“There is no way that I can adequately express what members of the black community are feeling right now,” Quade said. “It’s an honor that I get to be the leader for a team of really diverse individuals but there’s definitely no way that I can convey it, so what I’ve been doing is letting the Black Caucus lead on this and listening to them the best that I can and standing beside them the best that I can.”
Quade appeared on “This Week in Missouri Politics” Sunday to discuss the ongoing protests that have stemmed from the death of George Floyd, caused by police officers in Minneapolis. She also responded to the annual vehicle stops report released by the Attorney General’s Office recently, as well as the policies surrounding the issue.

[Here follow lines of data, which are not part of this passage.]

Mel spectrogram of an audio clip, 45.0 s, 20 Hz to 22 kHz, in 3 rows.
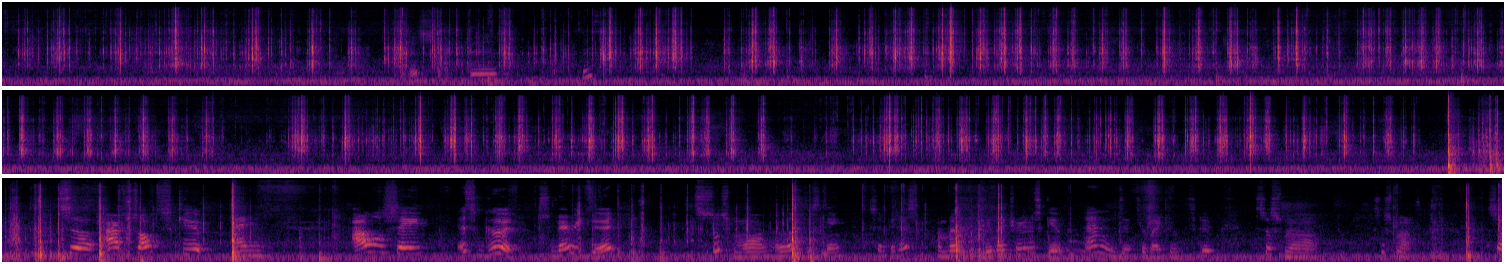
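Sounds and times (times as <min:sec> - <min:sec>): puzzle cube clacking: 0:00.0 - 0:33.2, 0:35.6 - 0:41.7, 0:44.0 - 0:45.0
steady low hum: 0:00.0 - 0:45.0.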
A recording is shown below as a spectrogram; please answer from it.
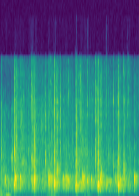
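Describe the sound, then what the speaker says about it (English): A small crowd claps steadily for a few seconds, the applause fairly close with no talking over it. "Round of applause for Scale Agentic."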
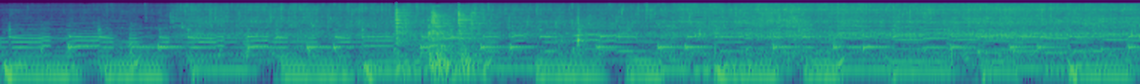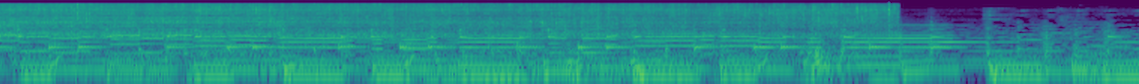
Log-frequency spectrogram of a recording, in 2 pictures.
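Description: Chicken keema frying in a miniature pan, with a steady sizzle that stops abruptly near the end. A few sharp metal clinks come about three seconds in, with background music underneath.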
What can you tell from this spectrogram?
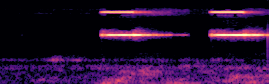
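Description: Two clean high beeps about half a second apart, one per button press, nothing else amiss; the fan's controls respond normally.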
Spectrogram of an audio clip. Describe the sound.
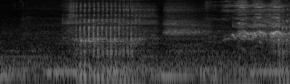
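A voice mimics heavy snoring, as heard from someone behind in a cinema just as a film was about to start: rough, rattling inhales repeated in a few loud bursts over about three seconds, with no other talk.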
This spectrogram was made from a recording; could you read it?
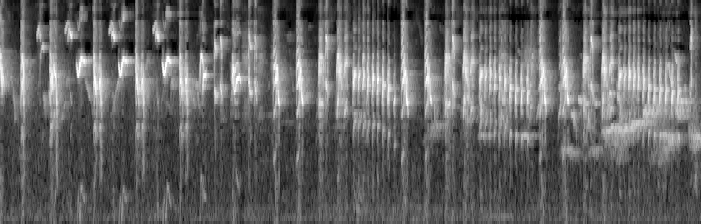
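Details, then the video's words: Long-tailed shrike song used as a lure to make other birds sing: a fast, dense run of harsh chattering and sharp chirps, packed tightly with a few brief pauses and a thinner twittering passage near the end. "CENDET GACOR COCOK UNTUK PANCINGAN"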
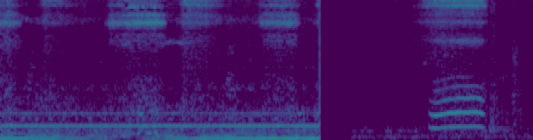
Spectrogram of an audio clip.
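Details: After a warm bath and drying, a Maltese dog sleeps snoring in its owner's arms: airy rhythmic snorts, then after a short break one whistling, nasal snore with a clear tonal edge, over a low background hum.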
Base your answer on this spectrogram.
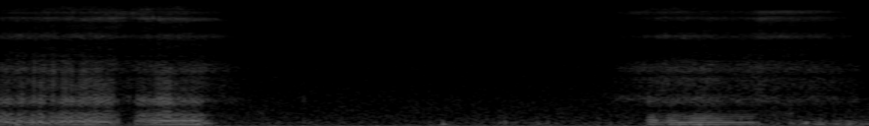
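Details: Maine Coon cat snoring like a human, two long, rough, low rumbling snores with harmonic overtones separated by a few seconds of quiet breathing, indoors.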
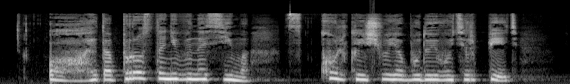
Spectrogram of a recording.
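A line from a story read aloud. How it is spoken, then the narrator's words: Moaning, holding back tears. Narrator (Russian): простонала Рима, сдерживая навернувшиеся слезы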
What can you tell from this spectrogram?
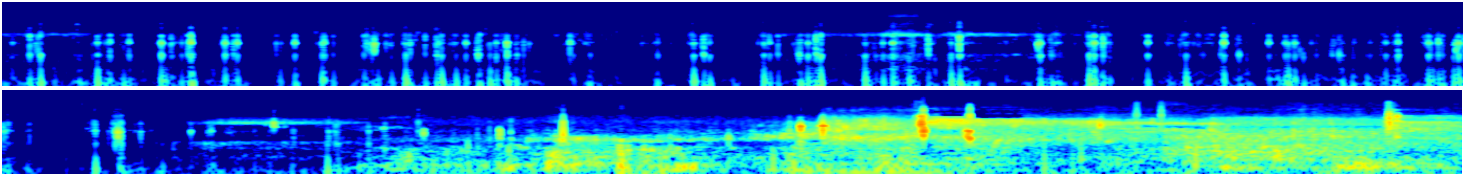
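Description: Underwater recording of a snorkeler swimming in a flooded cave: many small clicks and bubbling at first. About nine seconds in, the camera comes up through the surface and louder splashing and sloshing of water take over.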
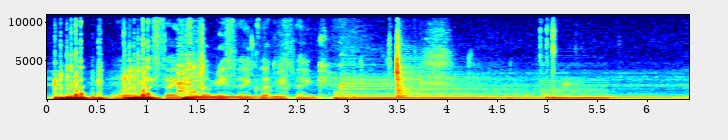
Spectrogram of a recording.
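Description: Acoustic guitar being picked: a few loud notes at the start, then a chord struck about three seconds in that rings on and slowly fades, with another note added near the end.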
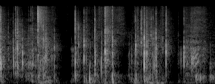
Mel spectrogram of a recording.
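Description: Plastic packaging bags crinkling as hands press on and lift them, a dense run of irregular crackles.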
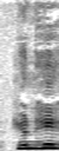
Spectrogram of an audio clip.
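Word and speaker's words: Unhei: no when he corrected it's spelled u n h e i it's pronounced oh it's you hey the boy said like you hey what about hey you just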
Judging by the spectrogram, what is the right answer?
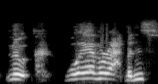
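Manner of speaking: fake London Cockney accent, read aloud. Streamer reads out a viewer's chat comment in a put-on cockney accent. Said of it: "I'm putting a like a a Cockney accent on your on your on your comment".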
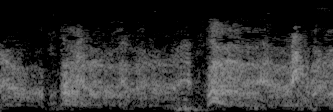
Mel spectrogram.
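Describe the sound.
A voice imitates a big, scarred fighting dog with a split, hanging lip: a rough, continuous growling snarl in two long surges.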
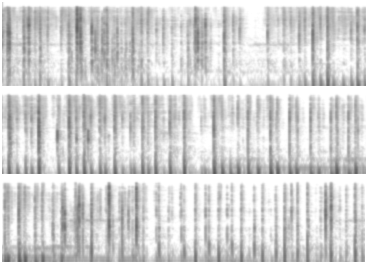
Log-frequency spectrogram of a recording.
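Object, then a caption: Foil-lined paper tea sachet. A small, flat, sealed Twinings tea packet of foil-lined paper, full with a tea bag, is tapped, scratched and crinkled with long acrylic nails. Rapid, sharp clicking taps with bright crinkle mix with a soft, low thump under many of the hits, and the tapping grows denser and heavier after the first few seconds.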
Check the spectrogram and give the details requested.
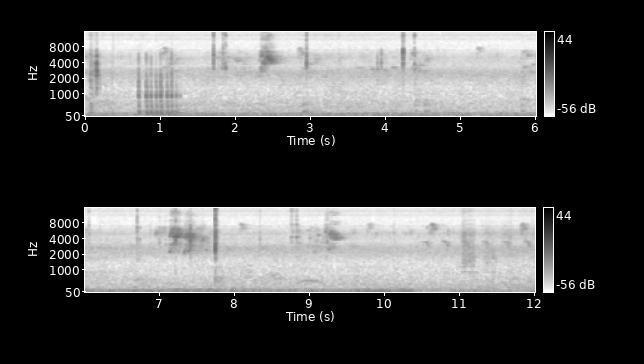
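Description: Small birds chirping now and then, with a few light metal clicks from a stainless folding knife and an Allen key being handled, over a steady low hum.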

“In Missouri, we’ve been tracking the police pull-over rates and the checking of vehicles since 2000,” Quade said. “We’ve seen a rapid increase every year in African Americans getting disproportionately pulled over.”
Quade further discussed the use of social workers in police calls, Missouri’s COVID-19 response, the success of Planned Parenthood in its recent court case, and the bill signed last week by Gov. Mike Parson expanding access to absentee ballots due to the COVID-19 pandemic.
COVID-19 response and St. Louis County
St. Louis County Executive Dr. Sam Page also appeared on the show to discuss recent events and the impact they had on his assuming that position.
“Any of the three historical events could stand on their own; taking over under a cloud of a federal investigation, the worldwide pandemic, and the civil rights unrest, discussions, and questions that we have seen in our country for 50 or 60 years,” Page said. “There’s a lot going on in St. Louis County right now.”
Page discussed the response to the pandemic in his county, as well as the comparison of St. Louis County to smaller areas of the state.
The final segment of the show featured Rick Stream, St. Louis County’s budget committee chairman. Stream discussed the new bill allowing voters to vote absentee in deference to COVID-19 and the future of the voting process now that remote voting is an option.
“It’s safe, it’s really safe,” said Stream. “If we do this bill properly, if we implement it properly, I think we’re going to see the people like what happens. Whether it goes past 2020 is up to the legislature.”
For more on the protests, COVID-19, and absentee voting, check out the full episode of “This Week in Missouri Politics” below.